⟨

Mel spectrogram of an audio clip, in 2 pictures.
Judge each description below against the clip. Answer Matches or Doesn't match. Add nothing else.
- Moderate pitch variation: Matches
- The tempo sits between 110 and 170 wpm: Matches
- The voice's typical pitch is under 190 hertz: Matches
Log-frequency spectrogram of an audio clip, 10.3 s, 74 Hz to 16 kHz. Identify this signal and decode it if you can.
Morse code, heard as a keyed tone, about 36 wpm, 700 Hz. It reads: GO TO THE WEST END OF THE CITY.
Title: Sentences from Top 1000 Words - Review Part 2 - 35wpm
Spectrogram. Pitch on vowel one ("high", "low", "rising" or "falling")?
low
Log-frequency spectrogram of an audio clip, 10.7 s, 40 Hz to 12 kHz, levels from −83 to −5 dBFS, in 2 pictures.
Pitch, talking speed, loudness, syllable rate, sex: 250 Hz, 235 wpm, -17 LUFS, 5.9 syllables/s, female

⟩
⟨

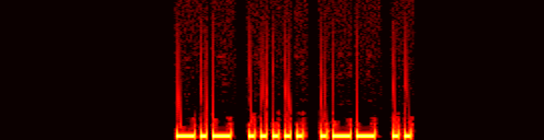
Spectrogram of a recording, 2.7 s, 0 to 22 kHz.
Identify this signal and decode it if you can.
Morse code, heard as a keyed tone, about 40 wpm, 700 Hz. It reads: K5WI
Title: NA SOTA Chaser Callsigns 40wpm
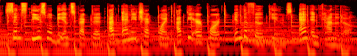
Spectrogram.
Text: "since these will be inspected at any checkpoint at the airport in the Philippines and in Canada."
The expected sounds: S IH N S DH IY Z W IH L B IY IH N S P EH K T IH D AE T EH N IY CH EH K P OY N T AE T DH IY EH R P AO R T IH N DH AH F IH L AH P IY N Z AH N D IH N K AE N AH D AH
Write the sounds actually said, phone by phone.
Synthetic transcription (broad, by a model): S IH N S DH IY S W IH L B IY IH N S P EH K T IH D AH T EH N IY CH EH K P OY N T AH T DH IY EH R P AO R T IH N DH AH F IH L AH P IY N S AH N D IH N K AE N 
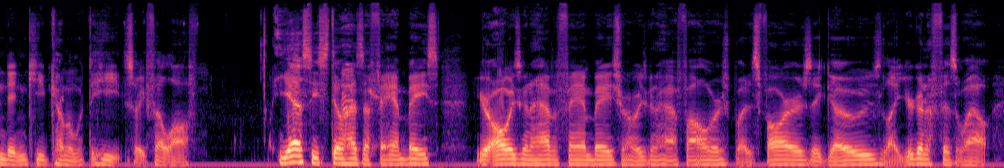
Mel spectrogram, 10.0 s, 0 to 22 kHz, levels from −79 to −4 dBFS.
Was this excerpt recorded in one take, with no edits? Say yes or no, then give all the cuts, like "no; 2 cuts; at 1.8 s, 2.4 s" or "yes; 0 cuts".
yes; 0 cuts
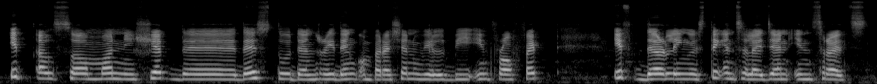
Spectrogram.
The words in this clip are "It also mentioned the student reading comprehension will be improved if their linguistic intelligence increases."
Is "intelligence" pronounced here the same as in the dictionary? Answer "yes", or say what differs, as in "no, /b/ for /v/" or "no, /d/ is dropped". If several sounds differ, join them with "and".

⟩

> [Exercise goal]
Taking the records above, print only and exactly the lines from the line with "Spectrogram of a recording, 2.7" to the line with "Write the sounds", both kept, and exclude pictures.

> [Solution for this exercise]
Spectrogram of a recording, 2.7 s, 0 to 22 kHz.
Identify this signal and decode it if you can.
Morse code, heard as a keyed tone, about 40 wpm, 700 Hz. It reads: K5WI
Title: NA SOTA Chaser Callsigns 40wpm
Spectrogram.
Text: "since these will be inspected at any checkpoint at the airport in the Philippines and in Canada."
The expected sounds: S IH N S DH IY Z W IH L B IY IH N S P EH K T IH D AE T EH N IY CH EH K P OY N T AE T DH IY EH R P AO R T IH N DH AH F IH L AH P IY N Z AH N D IH N K AE N AH D AH
Write the sounds actually said, phone by phone.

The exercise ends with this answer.